Abstract

I examine the way in which multilingualism and language education is appropriated by the ideology of neoliberalism, using the perspective of linguistic entrepreneurship, which is defined as “the act of aligning with the moral imperative to strategically exploit language-related resources for enhancing one’s worth in the world” (De Costa, Park & Wee 2016, p. 696). By exploring how linguistic entrepreneurship is instantiated in a range of formal and informal educational contexts across the world, I offer a critical  perspective on the processes by which language learning is reframed as a moral responsibility of neoliberal subjects. In particular, I investigate (1) the material conditions that have enabled and constrained the emergence of linguistic entrepreneurship, and (2) its impact on individuals from several countries. 

By drawing on these country examples, I illustrate how linguistic entrepreneurship illuminates the concrete processes by which people come to align themselves with the ideal of neoliberalism, developing a particular sense of self as subjects, through a range of ideological, historical, and political economic conditions.

Bio

Peter De Costa is an Associate Professor in the Department of Linguistics and Languages and the Department of Teacher Education at Michigan State University.

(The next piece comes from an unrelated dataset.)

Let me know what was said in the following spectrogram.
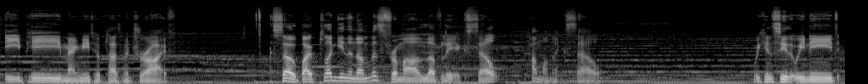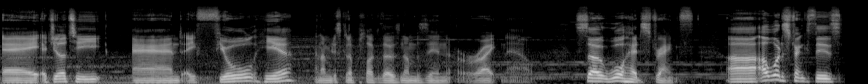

His research areas include emotions, identity, ideology and ethics in educational linguistics. He also studies social (in)justice issues. He is the co-editor of TESOL Quarterly.